The Football Association have revealed Fabio Capello's decision to quit as England boss before Euro 2012 saved them money, with overall operating costs believed to have dropped £2 million by the time Roy Hodgson was appointed.
Capello quit in February last year with four months remaining on his contract -- reportedly worth £6 million-a-year -- and was handed a severance package.
Although the exact figures of Capello's wage and that of his successor Hodgson remain confidential, the FA's annual accounts detail a decrease in operating costs -- including the manager's salary -- from £8 million in 2011 to £6 million last year and FA general secretary Alex Horne confirmed Capello's swift action benefited the organisation.
"Roy earns less than Fabio did, but the deal with Fabio is confidential," Horne said. "We paid him a small amount of money as severance but it was less than we would have paid him if he had stayed working for the European Championships.
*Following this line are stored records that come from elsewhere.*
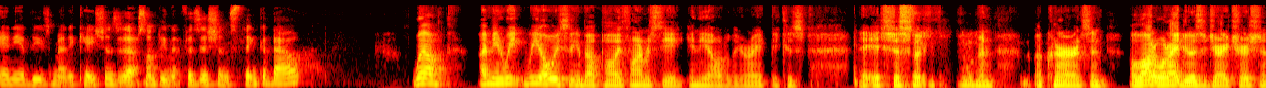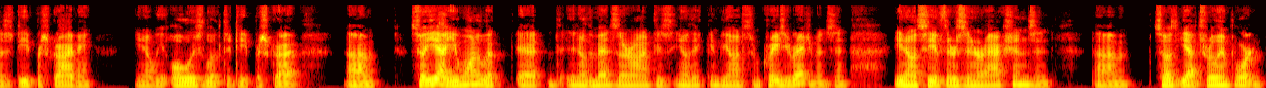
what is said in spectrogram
any of these medications? Is that something that physicians think about? Well, I mean, we we always think about polypharmacy in the elderly, right? Because it's just such a common occurrence, and a lot of what I do as a geriatrician is deprescribing. You know, we always look to deprescribe. Um, so yeah, you want to look at you know the meds they're on because you know they can be on some crazy regimens and you know see if there's interactions and um, so yeah, it's really important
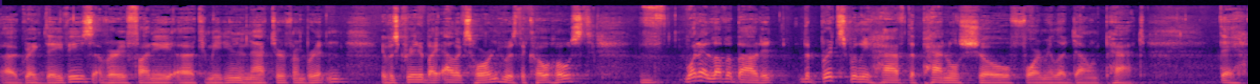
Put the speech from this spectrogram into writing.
uh, Greg Davies, a very funny uh, comedian and actor from Britain. It was created by Alex Horne, who is the co host. What I love about it, the Brits really have the panel show formula down pat. They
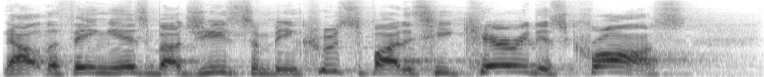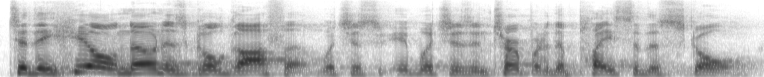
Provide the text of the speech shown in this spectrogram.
Now, the thing is about Jesus and being crucified is he carried his cross to the hill known as Golgotha, which is, which is interpreted the place of the skull.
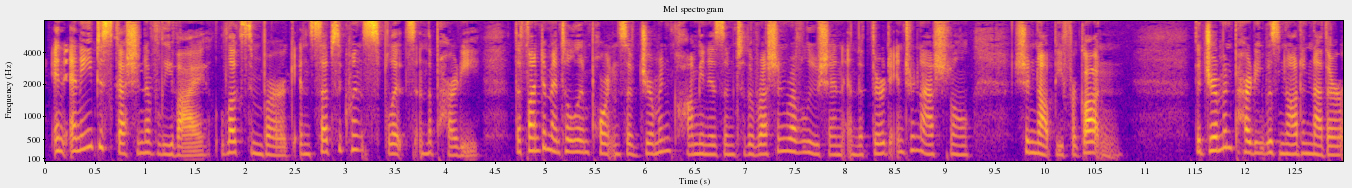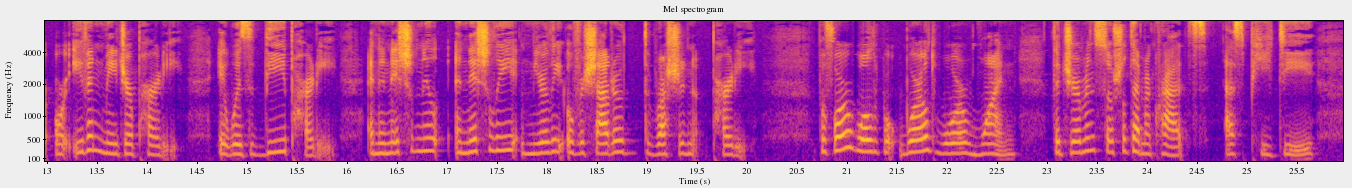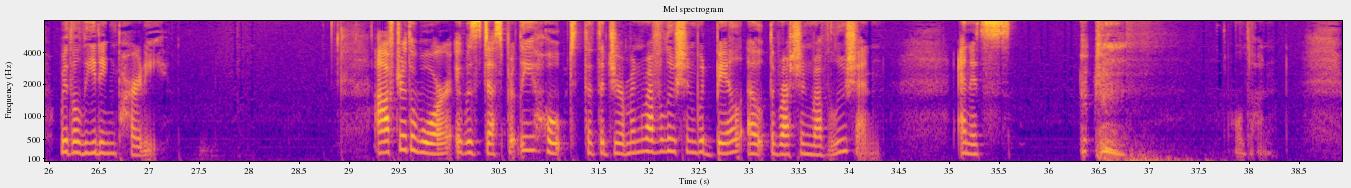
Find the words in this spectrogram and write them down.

Roy only started work just before the Euros so we saved money."
England's managerless period from February to May provided enough savings to account for the increased costs of competing at the Euro 2012 finals in Poland and Ukraine.
"Club England includes all the costs associated with running England's 24 teams including men's, women's, youth and disability sides," the FA's accounts said. "Total expenditure remained consistent with 2011 at £21million with savings in the men's senior team coaching staff offset by increased tournament costs from the UEFA Euro 2012 finals."